Records from a collection:
—————
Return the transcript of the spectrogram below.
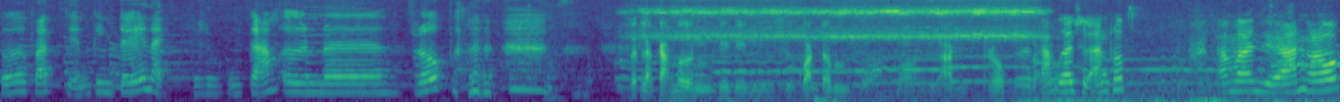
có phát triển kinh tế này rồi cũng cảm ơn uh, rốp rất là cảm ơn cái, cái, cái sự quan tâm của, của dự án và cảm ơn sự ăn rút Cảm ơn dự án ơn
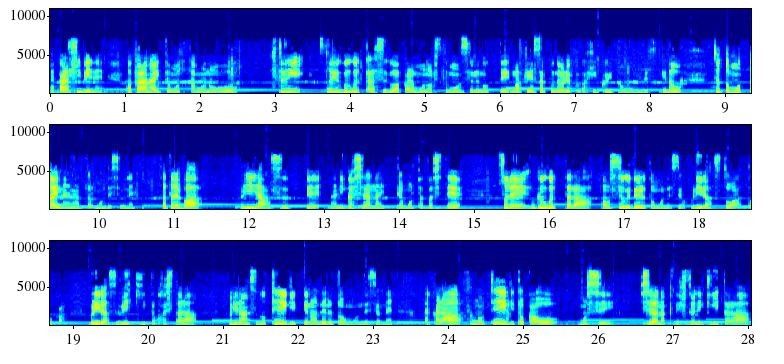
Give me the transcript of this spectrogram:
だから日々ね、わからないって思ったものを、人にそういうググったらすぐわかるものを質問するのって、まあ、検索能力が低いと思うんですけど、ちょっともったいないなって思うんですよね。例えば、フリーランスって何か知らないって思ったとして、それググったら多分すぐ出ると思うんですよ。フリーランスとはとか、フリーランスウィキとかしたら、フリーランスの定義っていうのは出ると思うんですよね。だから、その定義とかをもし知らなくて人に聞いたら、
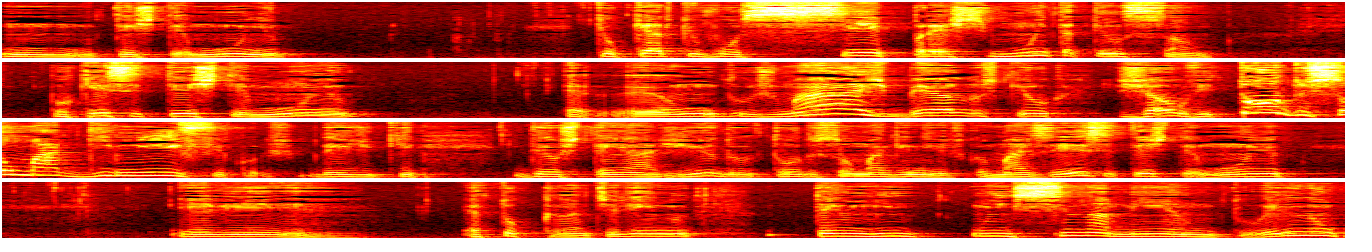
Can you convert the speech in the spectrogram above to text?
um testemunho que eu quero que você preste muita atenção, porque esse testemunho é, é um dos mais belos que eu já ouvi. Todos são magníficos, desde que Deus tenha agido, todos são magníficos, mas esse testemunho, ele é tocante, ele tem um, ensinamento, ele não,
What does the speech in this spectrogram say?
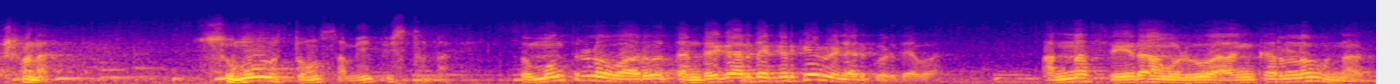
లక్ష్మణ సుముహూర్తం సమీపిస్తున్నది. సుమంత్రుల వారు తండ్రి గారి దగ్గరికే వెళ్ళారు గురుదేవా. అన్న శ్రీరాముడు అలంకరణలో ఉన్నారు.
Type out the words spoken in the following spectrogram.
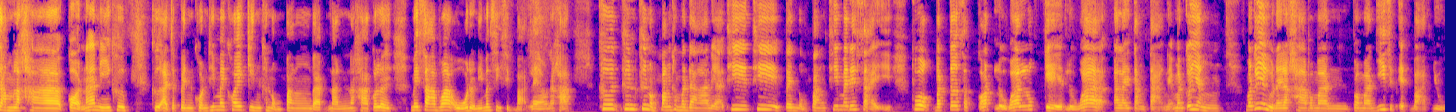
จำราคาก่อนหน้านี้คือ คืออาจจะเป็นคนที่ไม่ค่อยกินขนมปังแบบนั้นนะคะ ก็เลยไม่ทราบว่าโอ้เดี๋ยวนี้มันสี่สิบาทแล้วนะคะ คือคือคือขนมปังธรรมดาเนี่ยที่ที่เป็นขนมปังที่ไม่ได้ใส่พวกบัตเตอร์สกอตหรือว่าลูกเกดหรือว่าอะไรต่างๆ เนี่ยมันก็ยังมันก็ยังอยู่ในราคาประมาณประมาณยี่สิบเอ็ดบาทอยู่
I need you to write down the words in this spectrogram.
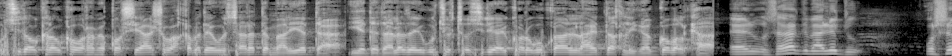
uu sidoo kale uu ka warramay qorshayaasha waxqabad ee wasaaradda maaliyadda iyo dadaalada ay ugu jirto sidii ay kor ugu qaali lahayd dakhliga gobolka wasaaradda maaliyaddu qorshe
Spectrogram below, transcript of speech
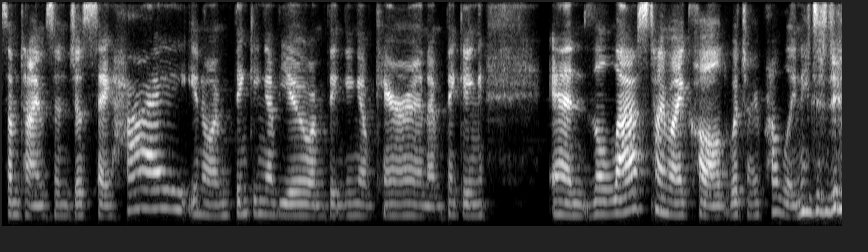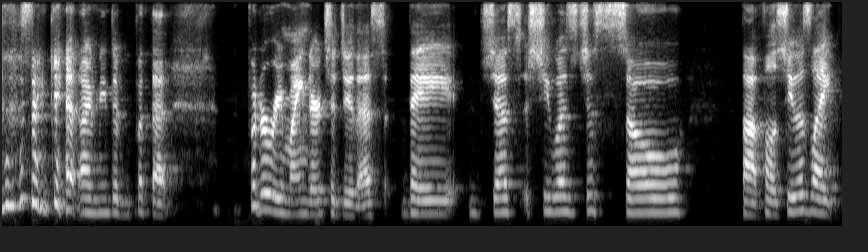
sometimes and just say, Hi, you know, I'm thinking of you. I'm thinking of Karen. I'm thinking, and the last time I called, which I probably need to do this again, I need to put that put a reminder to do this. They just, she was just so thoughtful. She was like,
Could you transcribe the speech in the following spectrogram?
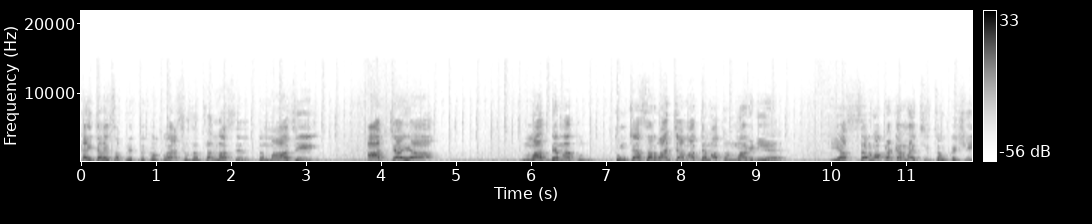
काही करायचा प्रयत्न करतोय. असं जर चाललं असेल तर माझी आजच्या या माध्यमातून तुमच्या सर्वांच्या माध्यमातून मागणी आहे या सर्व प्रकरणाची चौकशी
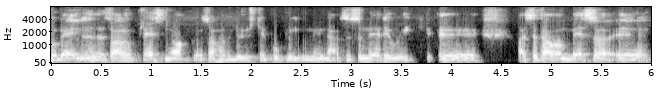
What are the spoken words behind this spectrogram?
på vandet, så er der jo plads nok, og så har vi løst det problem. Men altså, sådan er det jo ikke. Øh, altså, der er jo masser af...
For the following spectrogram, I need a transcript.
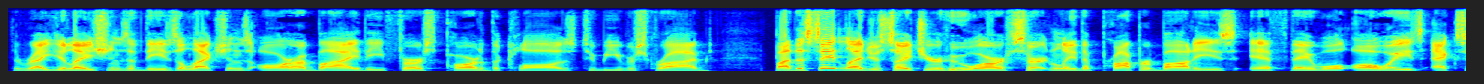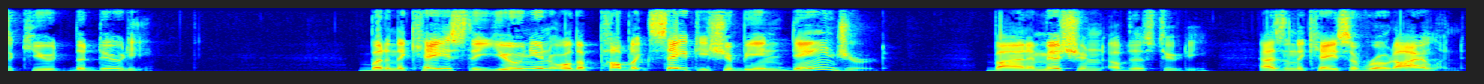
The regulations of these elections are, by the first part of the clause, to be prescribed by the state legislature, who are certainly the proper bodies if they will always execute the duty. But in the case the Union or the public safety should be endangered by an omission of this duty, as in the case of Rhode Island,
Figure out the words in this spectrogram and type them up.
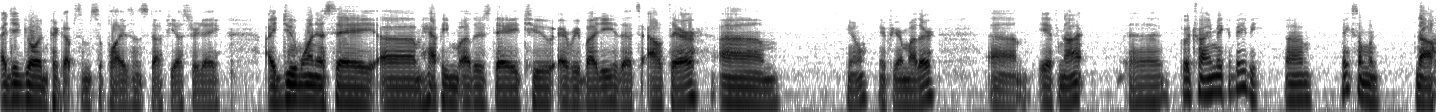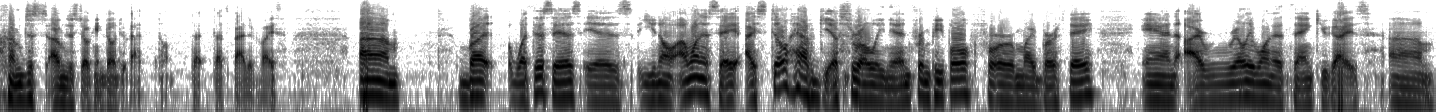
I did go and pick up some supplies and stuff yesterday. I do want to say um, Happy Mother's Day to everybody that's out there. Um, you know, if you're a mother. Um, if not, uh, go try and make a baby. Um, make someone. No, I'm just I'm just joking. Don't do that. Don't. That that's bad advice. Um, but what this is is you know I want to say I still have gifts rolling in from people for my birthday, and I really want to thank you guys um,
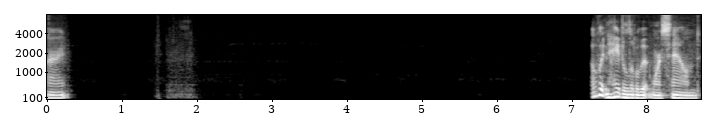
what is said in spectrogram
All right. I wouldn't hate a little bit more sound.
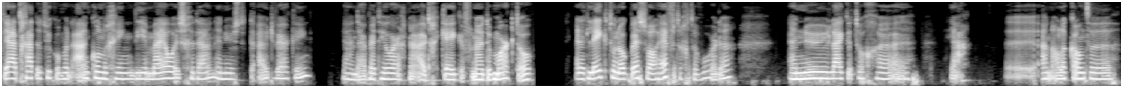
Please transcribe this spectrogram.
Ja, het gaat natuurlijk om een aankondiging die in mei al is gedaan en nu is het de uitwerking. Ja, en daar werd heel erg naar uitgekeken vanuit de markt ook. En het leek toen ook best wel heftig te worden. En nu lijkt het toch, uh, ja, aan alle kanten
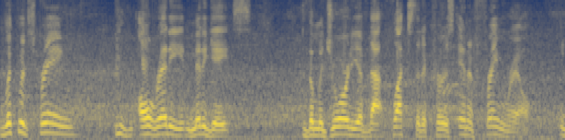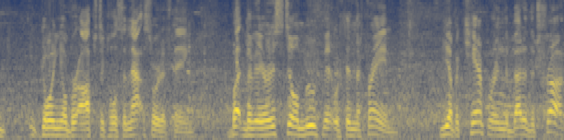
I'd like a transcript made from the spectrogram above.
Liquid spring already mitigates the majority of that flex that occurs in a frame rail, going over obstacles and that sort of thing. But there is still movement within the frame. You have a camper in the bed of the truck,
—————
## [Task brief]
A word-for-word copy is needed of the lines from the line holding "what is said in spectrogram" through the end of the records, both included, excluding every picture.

## [Expected answer]
what is said in spectrogram
All right. I wouldn't hate a little bit more sound.
Please transcribe this spectrogram.
Ja, het gaat natuurlijk om een aankondiging die in mei al is gedaan en nu is het de uitwerking. Ja, en daar werd heel erg naar uitgekeken vanuit de markt ook. En het leek toen ook best wel heftig te worden. En nu lijkt het toch, uh, ja, aan alle kanten
I'd like a transcript made from the spectrogram above.
Liquid spring already mitigates the majority of that flex that occurs in a frame rail, going over obstacles and that sort of thing. But there is still movement within the frame. You have a camper in the bed of the truck,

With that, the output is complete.